The functional rehabilitation programme (FRP) is a comprehensive programme for employees with chronic MSDs. It adopts a biopsychosocial approach by improving an employee’s physical limitations through bespoke exercise.
Nicola Suckley, OH national accounts director for Connect, says: “Connect understands that a more holistic view of the employees’ wellbeing and their varying health needs can help to inform more effective solutions, and our new comprehensive service model aims to achieve this.”
As well as the service evolution, there has been significant investment in supporting areas, such as IT, with the development of a bespoke, cloud-based case management platform called Agility. Agility can be accessed by both patients and managers. Patients can access treatment and exercise plans as well as further condition-specific and health and wellbeing information, while managers can refer employees and view ongoing management reports.
Agility will be launched this year, and will simplify the whole assessment, treatment and reporting process.

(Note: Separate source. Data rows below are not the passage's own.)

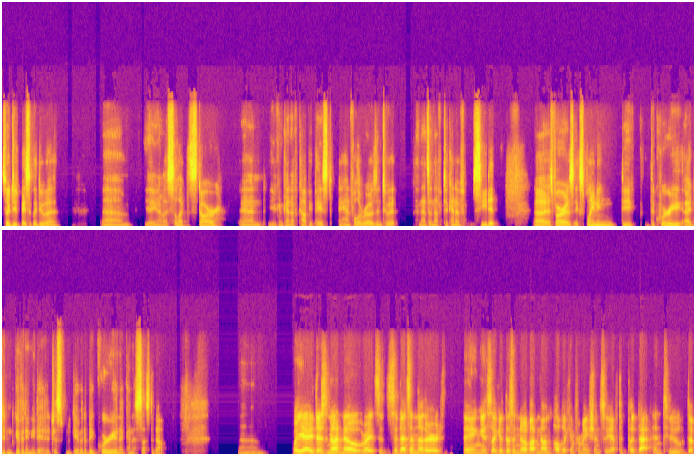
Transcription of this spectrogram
So just basically do a, um, you know, a select star and you can kind of copy paste a handful of rows into it. And that's enough to kind of seed it. Uh, as far as explaining the the query, I didn't give it any data, just gave it a big query and it kind of sussed it out. Um, but yeah, it does not know, right? So, so that's another thing is like it doesn't know about non-public information. So you have to put that into the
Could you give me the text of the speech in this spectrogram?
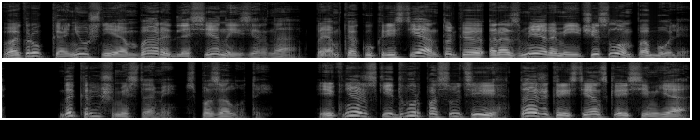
вокруг конюшни и амбары для сена и зерна, прям как у крестьян, только размерами и числом поболее. Да крыша местами с позолотой. И княжеский двор, по сути, та же крестьянская семья,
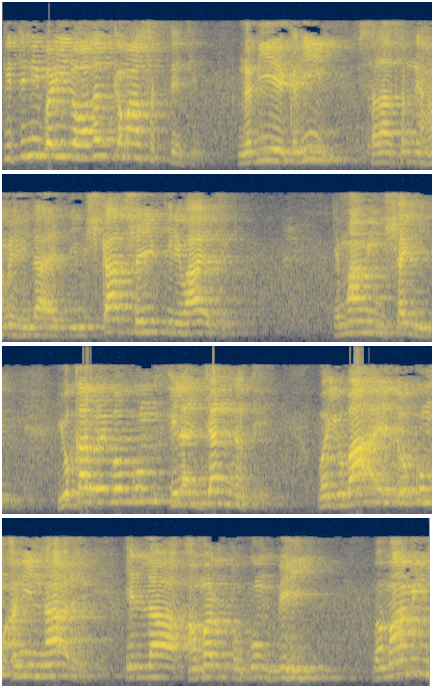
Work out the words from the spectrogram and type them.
کتنی بڑی دولت کما سکتے تھے۔ نبی کریم صلی اللہ علیہ وسلم نے ہمیں ہدایت دی۔ مشکات شریف کی روایت ہے کہ مامن شہید یو کر کم جنت وہ یوبا کم انار اللہ امر تو کم بھی و مامن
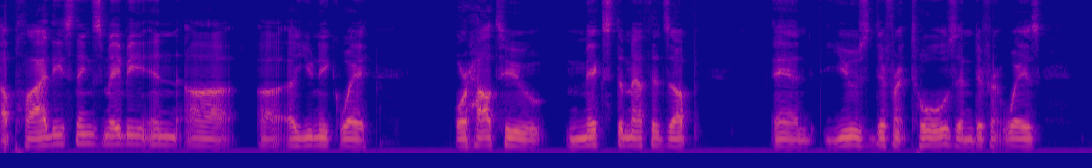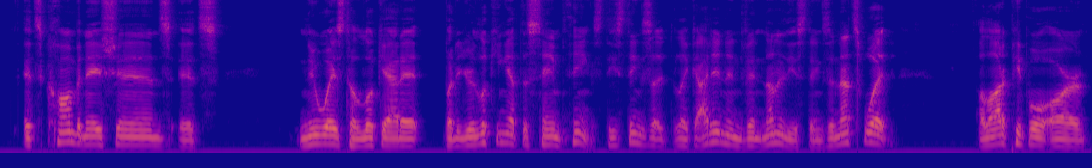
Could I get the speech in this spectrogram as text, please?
apply these things maybe in uh, uh, a unique way or how to mix the methods up and use different tools in different ways. It's combinations it's new ways to look at it but you're looking at the same things. These things are, like i didn't invent none of these things and that's what a lot of people are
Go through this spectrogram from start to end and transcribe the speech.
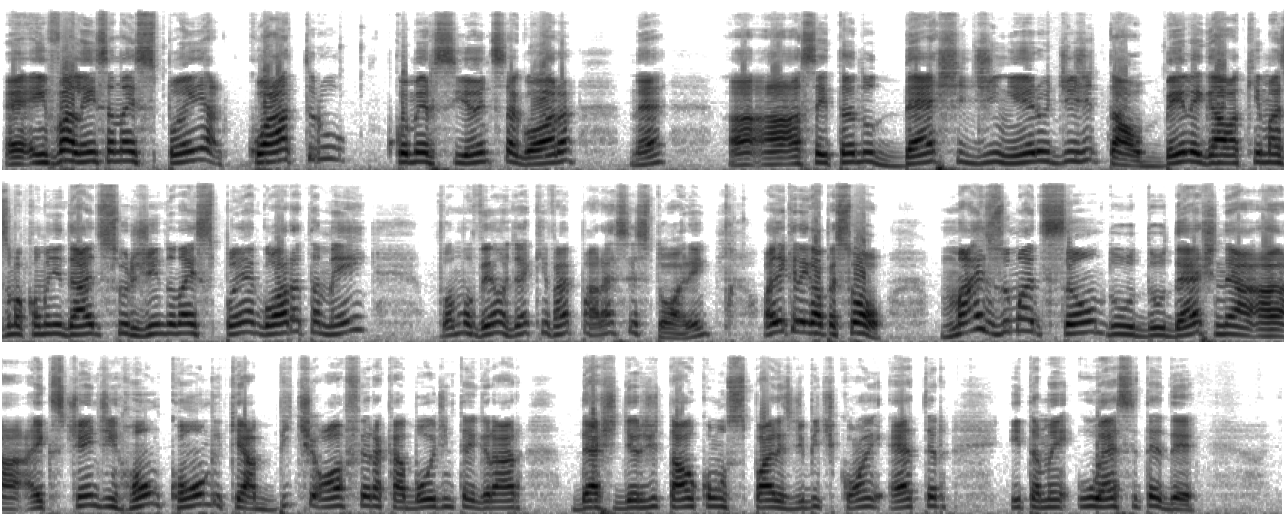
É, em Valência, na Espanha, quatro comerciantes agora, né? A, a, aceitando Dash dinheiro digital. Bem legal aqui, mais uma comunidade surgindo na Espanha agora também. Vamos ver onde é que vai parar essa história, hein? Olha que legal, pessoal. Mais uma adição do, do Dash, né? A, a exchange em Hong Kong, que é a BitOffer, acabou de integrar Dash digital com os pares de Bitcoin, Ether e também USTD.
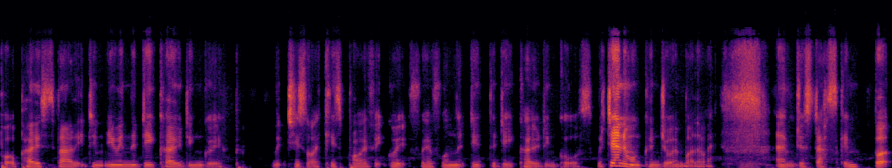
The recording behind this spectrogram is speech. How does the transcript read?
put a post about it, didn't you, in the decoding group, which is like his private group for everyone that did the decoding course, which anyone can join, by the way. Um, just ask him. But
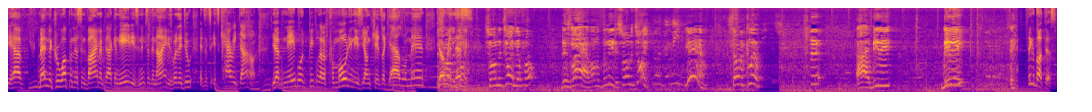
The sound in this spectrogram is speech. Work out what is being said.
You have men that grew up in this environment back in the 80s and into the 90s. What do they do? It's, it's, it's carried down. You have neighborhood people that are promoting these young kids, like, yeah, little man, you're Show in him the this. Joint. Show him the joint, little folk. This live, I'm gonna delete it. Show him the joint. We'll delete it. Yeah. Show the clip. Yeah. All right, BD. BD. Think about this.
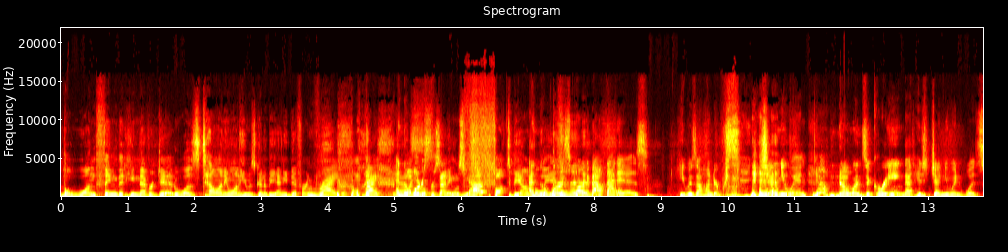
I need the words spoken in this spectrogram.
The one thing that he never did was tell anyone he was going to be any different. right, right. And what the you were worst presenting was Yep. fucked beyond And belief. the worst part about that is he was 100% genuine. Yeah. No one's agreeing that his genuine was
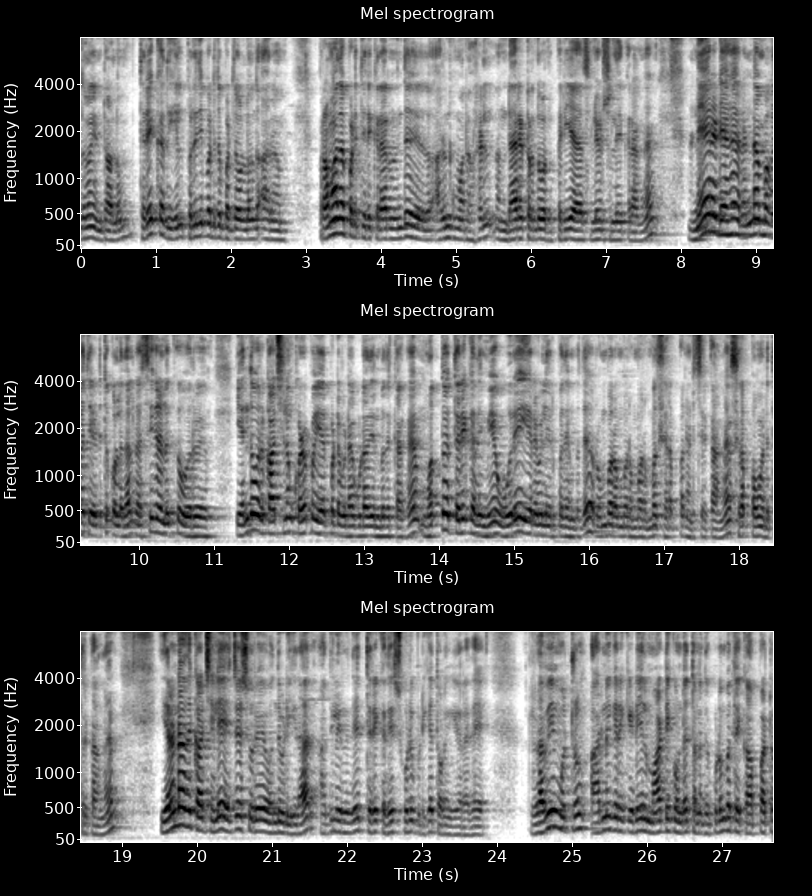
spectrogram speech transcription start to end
என்றாலும் திரைக்கதையில் பிரதிபடுத்தப்படுத்த வந்து அரு- பிரமாதப்படுத்தியிருக்கிறார் வந்து அருண்குமார் அவர்கள். அந்த டைரக்டர் வந்து ஒரு பெரிய சொல்லிட்டு சொல்லியிருக்கிறாங்க. நேரடியாக ரெண்டாம் பாகத்தை எடுத்துக்கொள்ளதால் ரசிகர்களுக்கு ஒரு எந்த ஒரு காட்சியிலும் குழப்பம் ஏற்பட்டு விடக்கூடாது என்பதற்காக மொத்த திரைக்கதையுமே ஒரே இரவில் இருப்பது என்பது ரொம்ப ரொம்ப ரொம்ப ரொம்ப சிறப்பாக நடிச்சிருக்காங்க. சிறப்பாகவும் எடுத்திருக்காங்க. இரண்டாவது காட்சியிலே எஜ்ஜ வந்து விடுகிறார். அதிலிருந்தே திரைக்கதை சூடுபிடிக்க தொடங்குகிறது. ரவி மற்றும் அருணகிரிக்கு இடையில் மாட்டிக்கொண்டு தனது குடும்பத்தை காப்பாற்ற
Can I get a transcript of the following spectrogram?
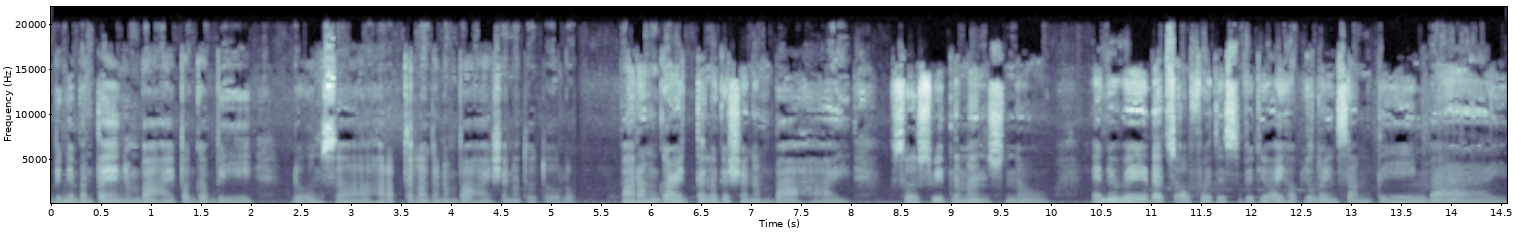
binibantayan yung bahay pag gabi. Doon sa harap talaga ng bahay siya natutulog. Parang guard talaga siya ng bahay. So sweet naman Snow. Anyway, that's all for this video. I hope you learned something. Bye!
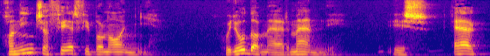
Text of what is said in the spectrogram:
ha nincs a férfiban annyi, hogy oda mer menni, és el,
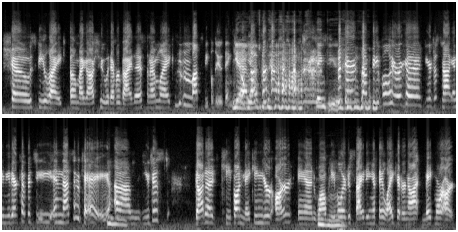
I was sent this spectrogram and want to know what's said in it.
shows be like, "Oh my gosh, who would ever buy this?" And I'm like, mm, "Lots of people do. Thank you." Yeah, lots- thank you. But there are some people who are good. You're just not going to be their cup of tea, and that's okay. Mhm. Um, you just gotta keep on making your art, and while Mhm. people are deciding if they like it or not, make more art.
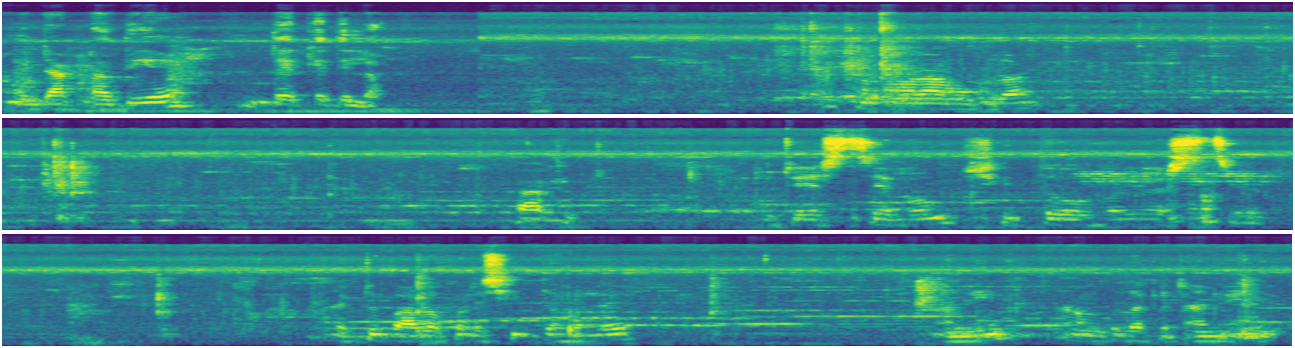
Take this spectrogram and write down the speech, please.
আমি ডাকটা দিয়ে ডেকে দিলাম। এখন আমার আমগুলো পাক উঠে এসছে এবং সিদ্ধ হয়ে আসছে একটু ভালো করে সিদ্ধ হলে আমি আমগুলোকে টানিয়ে নেব।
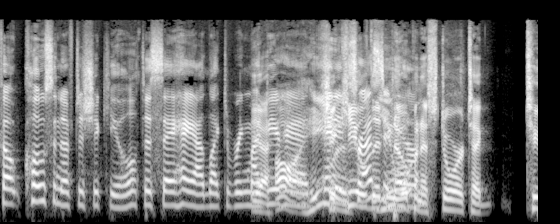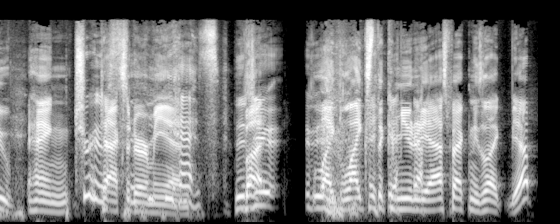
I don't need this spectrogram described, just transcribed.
felt close enough to Shaquille to say, "Hey, I'd like to bring my Yeah. deer Oh, head." he Shaquille didn't him. open a store to to hang Truth. taxidermy in. yes. But you- like likes the community aspect, and he's like, "Yep,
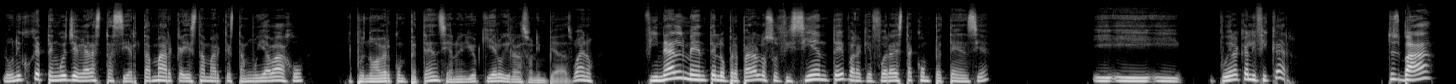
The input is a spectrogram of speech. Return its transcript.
Lo único que tengo es llegar hasta cierta marca y esta marca está muy abajo y pues no va a haber competencia, ¿no? Yo quiero ir a las Olimpiadas. Bueno, finalmente lo prepara lo suficiente para que fuera esta competencia y, y pudiera calificar. Entonces va,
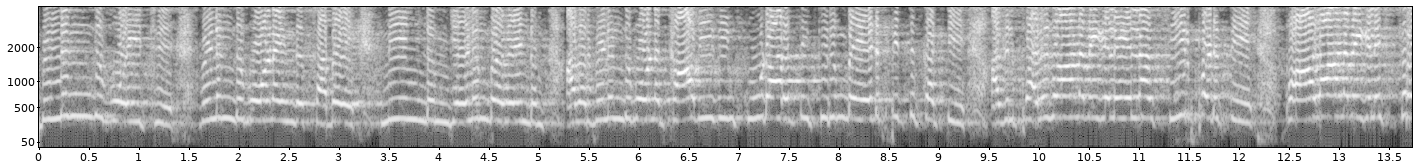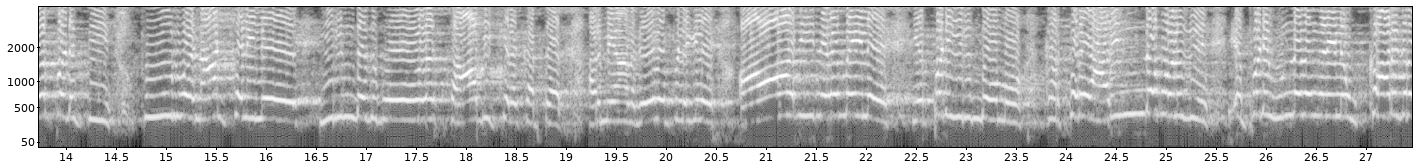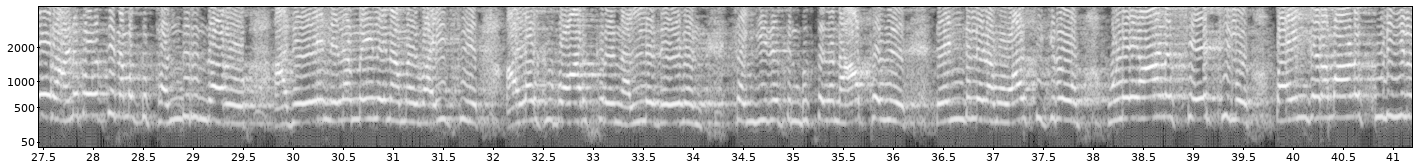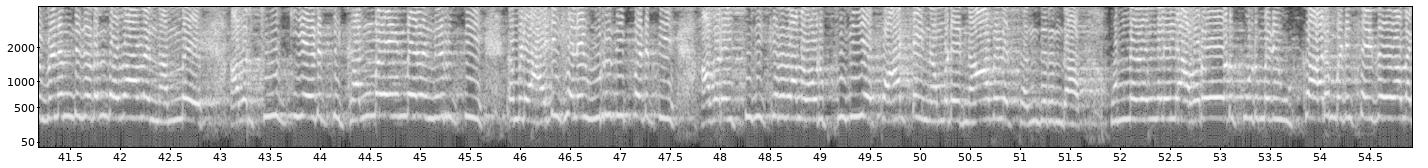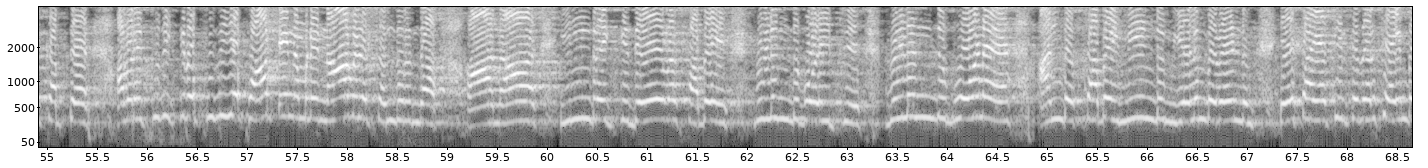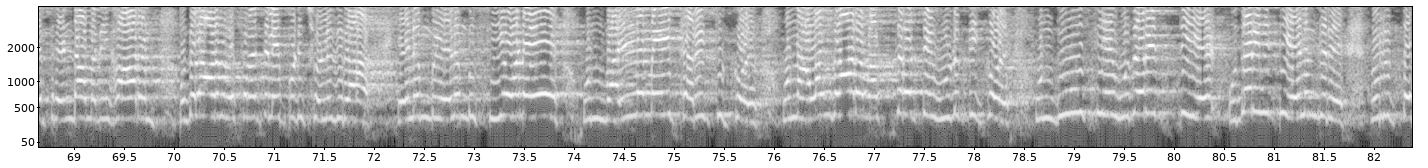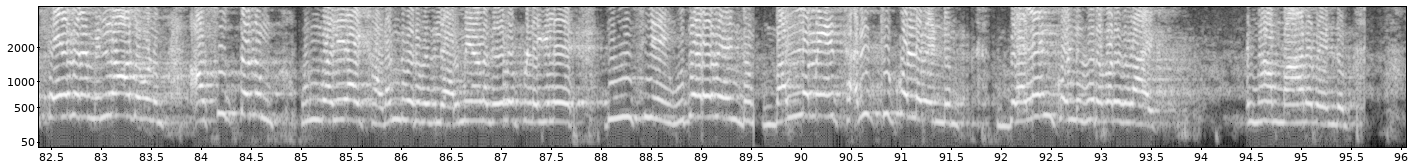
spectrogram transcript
விழுந்து போயிற்று. விழுந்து போன இந்த சபை மீண்டும் எழும்ப வேண்டும். அவர் விழுந்து போன தாவீதின் கூடாரத்தை திரும்ப எடுப்பித்து கட்டி அதில் பழுதானவைகளை எல்லாம் சீர்படுத்தி பாலானவைகளை ஸ்திரப்படுத்தி பூர்வ நாட்களிலே இருந்தது போல ஸ்தாபிக்கிற கர்த்தர். அருமையான தேவ பிள்ளைகளே ஆதி நிலைமையிலே எப்படி இருந்தோமோ கர்த்தரை அறிந்த பொழுது எப்படி உன்னதங்களில உட்காருகிற ஒரு அனுபவம் அனுபவத்தை நமக்கு தந்திருந்தாரோ அதே நிலைமையில நம்ம வைத்து அழகு பார்க்கிற நல்ல தேவன். சங்கீதத்தின் புஸ்தகம் நாற்பது ரெண்டுல நம்ம வாசிக்கிறோம் உளையான சேற்றிலும் பயங்கரமான குழியிலும் விழுந்து கிடந்ததான நம்மை அவர் தூக்கி எடுத்து கண்மலை மேல நிறுத்தி நம்முடைய அடிகளை உறுதிப்படுத்தி அவரை துதிக்கிறதான ஒரு புதிய பாட்டை நம்முடைய நாவில தந்திருந்தார். உன்னதங்களில் அவரோடு கூடும்படி உட்காரும்படி செய்ததான கர்த்தர் அவரை துதிக்கிற புதிய பாட்டை நம்முடைய நாவில் தந்திருந்தார். ஆனால் இன்றைக்கு தேவ சபை விழுந்து போயிற்று. விழுந்து போன அந்த சபை மீண்டும் எழும்ப வேண்டும். ஏசாயா தீர்க்கதரிசி ஐம்பத்தி ரெண்டாம் அதிகாரம் முதலாவது வசனம் இப்படி சொல்லுகிறார் எலும்பு எலும்பு சியோனே உன் வல்லமை தரித்துக்கொள். உன் அலங்கார வஸ்திரத்தை உடுத்திக்கொள். உன் தூசியை உதறித்து உதறிவிட்டு எழுந்திரு. விருத்த சேதனம் இல்லாதவனும் அசுத்தனும் உன் வழியாய் கடந்து வருவதில். அருமையான தேவ பிள்ளைகளே தூசியை உதற வேண்டும் வல்லமையை தரித்துக் கொள்ள வேண்டும் பலன் கொள்ளுகிறவர்களாய் நாம் மாற வேண்டும்.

This is part of a wider programme with the goal of becoming a SEQOHS (Safe, Effective, Quality Occupational Health Service) accredited provider in 2017.
Andrew Walton, executive chairman of Connect, says: “Becoming SEQOHS accredited is just the next step in our desire to be as clinically effective and operationally efficient as possible in all areas of the business, and we have fantastic colleagues throughout the organisation driving towards those goals.”